Managing to sleep a little, we were
awakened by knocking on our door and a voice shouting, “Wet landing
in five minutes” several times over. Groggily we pulled on our
hiking boots, grabbed the day pack, water bottles, my hiking staff,
hats and the video camera. By the time we made it to the fantail of
the boat to put on our life vests, I was beginning to wake up. Into
the pangas we piled, and thankfully Dominic was there to instruct us
about wet landings: Off with the boots and socks, up with the pant
legs, slide forward, throw your legs over the side of the panga and
get wet. By then I was definitely awake! I also realized that Jim
and I were by far the oldest participants on the boat. We may have
to work hard to keep up with this group!
The main reason for visiting Santa Fe
Island was to see the land iguanas. According to our guide, Ivan,
they are not plentiful, and we were fortunate to see five of them.
The beach had a fair complement of sea lions, which were
fascinating. Little did we know that soon it would become “old hat”
to have beaches covered with sea lions! Pelicans were fishing and a
breeze was blowing. Besides all that, I was standing on “terra
firma” so my queasiness was abating.
Back on board we had a two-hour steam
to make it to Santa Cruz where we will go ashore tomorrow morning.
Sitting in the lounge seemed to be the most comfortable for this
passage. After anchoring, there was dinner but I ate very little. We
were in bed by 9:30 that evening and I managed to sleep soundly
until 3:30 a.m. After that I dozed off and on until 5:30 a.m. when
we got up, got dressed and went up to the lounge for a cup of tea.
Oct. 4: Santa Cruz. Grateful
for the solid six hours of sleep I got, I watched the sun rise from
the fantail. Breakfast at 7 a.m. found me still drinking hot tea
instead of instant coffee. I adore good coffee, but instant does not
fall into that category.
At 8 a.m. the pangas took us into
town where we had a dry landing at the dock and walked the two miles
to the Charles Darwin Research Station. (http://www.darwinfoundation.org/
Our visit was most enlightening and
we saw Lonesome George, the huge tortoise that is the last of his
subspecies. Efforts have been made over the years to pair him with
similar species for breeding purposes but no progeny have resulted
so when he dies, his subspecies will be extinct. There is a very
active breeding program for those species that are still viable and
we saw various stages and ages of young tortoises, each with a
number painted on their back. Land iguanas from several islands were

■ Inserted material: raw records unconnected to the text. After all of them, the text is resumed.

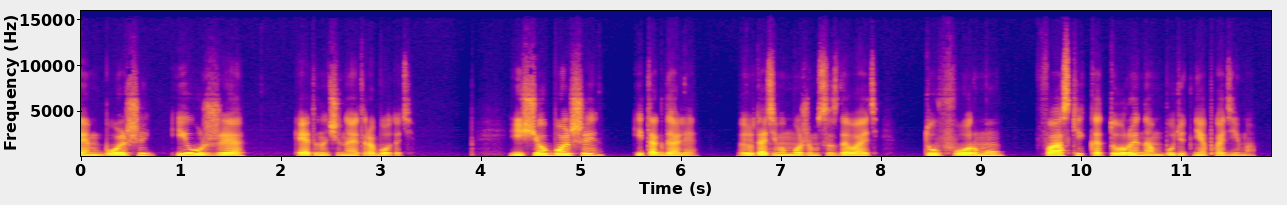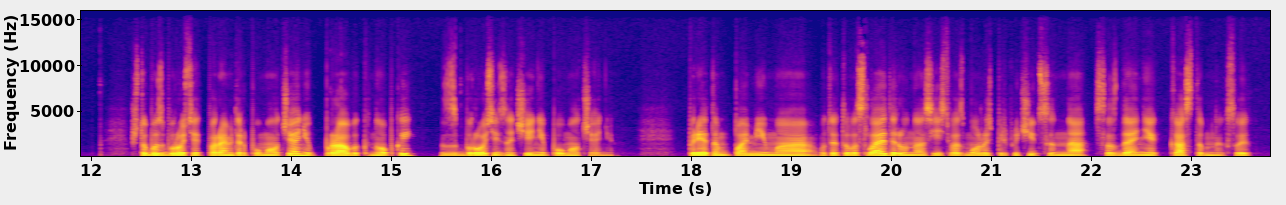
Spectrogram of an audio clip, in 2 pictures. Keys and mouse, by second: 0.5 click, 1.9-4.5 drag, 5.3 click, 6.7-12.1 drag, 14.5 right click.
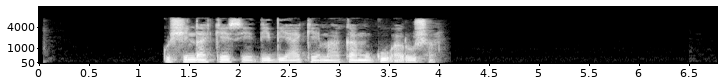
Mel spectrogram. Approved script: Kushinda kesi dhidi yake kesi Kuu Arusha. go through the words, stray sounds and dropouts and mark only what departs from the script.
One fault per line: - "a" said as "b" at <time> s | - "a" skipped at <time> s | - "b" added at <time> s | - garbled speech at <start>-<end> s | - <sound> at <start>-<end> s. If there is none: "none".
- "kesi" said as "mahakama" at 2.8 s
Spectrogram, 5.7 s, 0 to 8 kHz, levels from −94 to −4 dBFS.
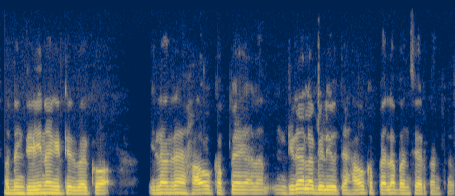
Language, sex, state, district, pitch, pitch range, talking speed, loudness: Kannada, male, Karnataka, Shimoga, 135 Hz, 130-140 Hz, 145 wpm, -14 LUFS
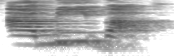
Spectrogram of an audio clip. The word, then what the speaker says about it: amoeba: The right pronunciation is amoeba. But if I say amoeba, where is O? It shows that it's AMEBA that you are going to write down. But why not pronounce it what?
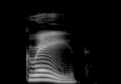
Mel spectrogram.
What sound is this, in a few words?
"grave", English; 3000 words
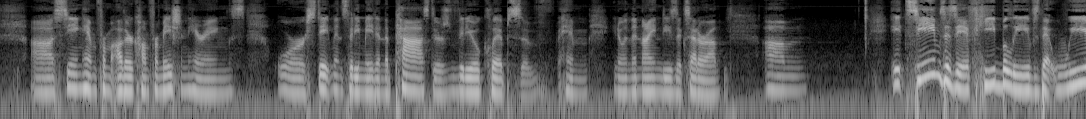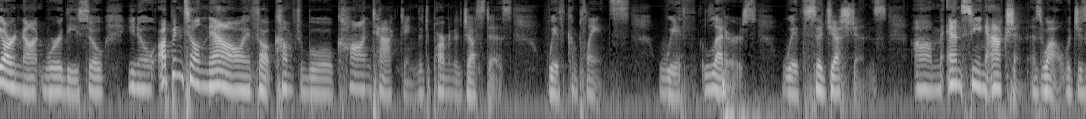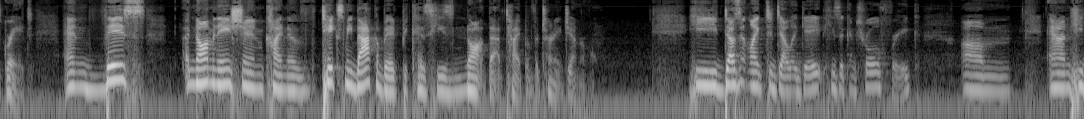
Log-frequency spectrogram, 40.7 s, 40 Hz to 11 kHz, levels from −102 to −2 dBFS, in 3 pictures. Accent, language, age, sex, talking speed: American, English, 30-49, female, 145 wpm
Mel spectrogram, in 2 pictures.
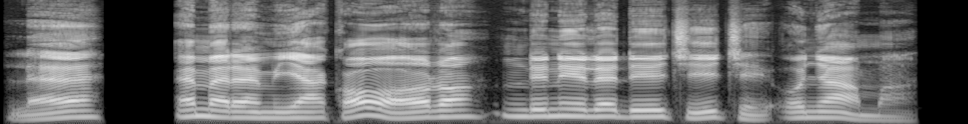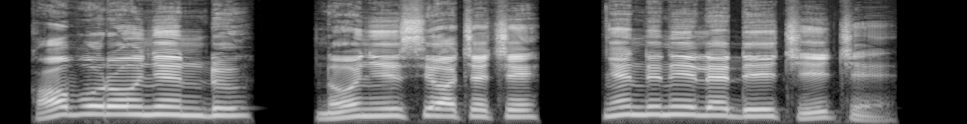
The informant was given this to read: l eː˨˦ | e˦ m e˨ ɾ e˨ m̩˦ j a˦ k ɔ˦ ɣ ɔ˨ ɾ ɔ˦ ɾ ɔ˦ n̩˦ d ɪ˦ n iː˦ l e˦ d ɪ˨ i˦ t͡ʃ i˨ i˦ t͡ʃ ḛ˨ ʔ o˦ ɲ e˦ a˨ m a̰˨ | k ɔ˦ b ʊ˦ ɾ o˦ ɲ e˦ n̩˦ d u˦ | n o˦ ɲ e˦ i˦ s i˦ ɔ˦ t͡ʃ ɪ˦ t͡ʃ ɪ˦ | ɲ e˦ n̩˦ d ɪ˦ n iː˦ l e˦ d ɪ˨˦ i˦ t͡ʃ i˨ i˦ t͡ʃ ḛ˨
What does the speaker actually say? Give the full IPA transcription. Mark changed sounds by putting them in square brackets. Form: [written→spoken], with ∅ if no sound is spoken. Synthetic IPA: l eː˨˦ | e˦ m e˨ ɾ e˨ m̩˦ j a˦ k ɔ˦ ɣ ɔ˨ ɾ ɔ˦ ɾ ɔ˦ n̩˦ d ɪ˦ n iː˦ l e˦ d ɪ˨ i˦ t͡ʃ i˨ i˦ t͡ʃ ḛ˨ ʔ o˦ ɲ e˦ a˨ m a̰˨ | k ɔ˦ b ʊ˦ ɾ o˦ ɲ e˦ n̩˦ d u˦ | n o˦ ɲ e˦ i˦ s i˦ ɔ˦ t͡ʃ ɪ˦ t͡ʃ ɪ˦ | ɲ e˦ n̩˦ d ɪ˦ n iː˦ l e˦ d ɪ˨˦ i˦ t͡ʃ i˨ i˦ t͡ʃ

also in breeding captivity at the research station. Once these
animals reach a certain age or size they are introduced back to the
wild. Of course, there were wonderful birds all around as well:

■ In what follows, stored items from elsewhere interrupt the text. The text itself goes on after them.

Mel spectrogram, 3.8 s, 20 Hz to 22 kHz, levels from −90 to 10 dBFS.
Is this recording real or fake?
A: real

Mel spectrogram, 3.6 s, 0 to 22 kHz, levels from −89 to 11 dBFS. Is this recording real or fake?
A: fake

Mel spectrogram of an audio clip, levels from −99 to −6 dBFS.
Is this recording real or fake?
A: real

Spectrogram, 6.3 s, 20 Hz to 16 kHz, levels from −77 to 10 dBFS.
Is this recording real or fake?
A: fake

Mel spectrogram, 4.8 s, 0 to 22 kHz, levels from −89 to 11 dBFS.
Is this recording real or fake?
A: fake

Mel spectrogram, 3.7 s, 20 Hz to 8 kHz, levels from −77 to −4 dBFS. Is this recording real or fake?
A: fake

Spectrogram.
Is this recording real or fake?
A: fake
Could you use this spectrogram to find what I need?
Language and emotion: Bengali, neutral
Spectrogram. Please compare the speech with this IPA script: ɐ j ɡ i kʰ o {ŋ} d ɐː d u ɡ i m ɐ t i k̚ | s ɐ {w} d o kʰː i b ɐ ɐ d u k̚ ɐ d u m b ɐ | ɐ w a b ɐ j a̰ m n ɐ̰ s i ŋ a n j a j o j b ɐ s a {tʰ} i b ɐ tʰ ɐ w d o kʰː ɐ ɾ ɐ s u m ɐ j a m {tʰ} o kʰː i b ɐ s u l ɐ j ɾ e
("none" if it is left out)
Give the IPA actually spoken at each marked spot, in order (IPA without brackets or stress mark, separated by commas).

Galapagos Mockingbird, Small Ground Finch, Medium Ground Finch,
Yellow Warbler, Great Blue Heron and a Lava Heron.
After our visit we had an hour free
to walk back to the docks so people meandered along stopping at
various shops to buy what all tourists seem to buy – postcards and
T-shirts. Marine iguanas and Sally Lightfoot Crabs entertained us as
we waited for the pangas.
Back on the boat, lunch was beef
stew, rice and salad with delicious watermelon for dessert. We were
given time for a short rest and then were back into the pangas and
back to the docks.
This afternoon we went by bus to an
area on the island call The Twins, which are two craters formed
thousands of years ago. We had hardly stepped off the bus when a
Vermillion Flycatcher appeared. He sat very still while myriads of
shutters snapped and Jim videoed. Later on our hike, we saw two
more. We were also entertained by Medium Ground Finches and
Galapagos Doves which have the most beautiful red legs!
The next part of the afternoon took
us to a lava tube which was very large. The path down into the tube
was rather precarious, and it was very dark so I decided to stay at
the entrance with several others while Ivan led the rest down into
After dinner, we enjoyed a cup of tea
and conversation with Karel and Froucke Nieuwenhais, who are from
the Netherlands. They are delightful and have planned a trekking
holiday on the Ecuadorian mainland after the Galapagos trip.
March 12, 2010 04:29 PM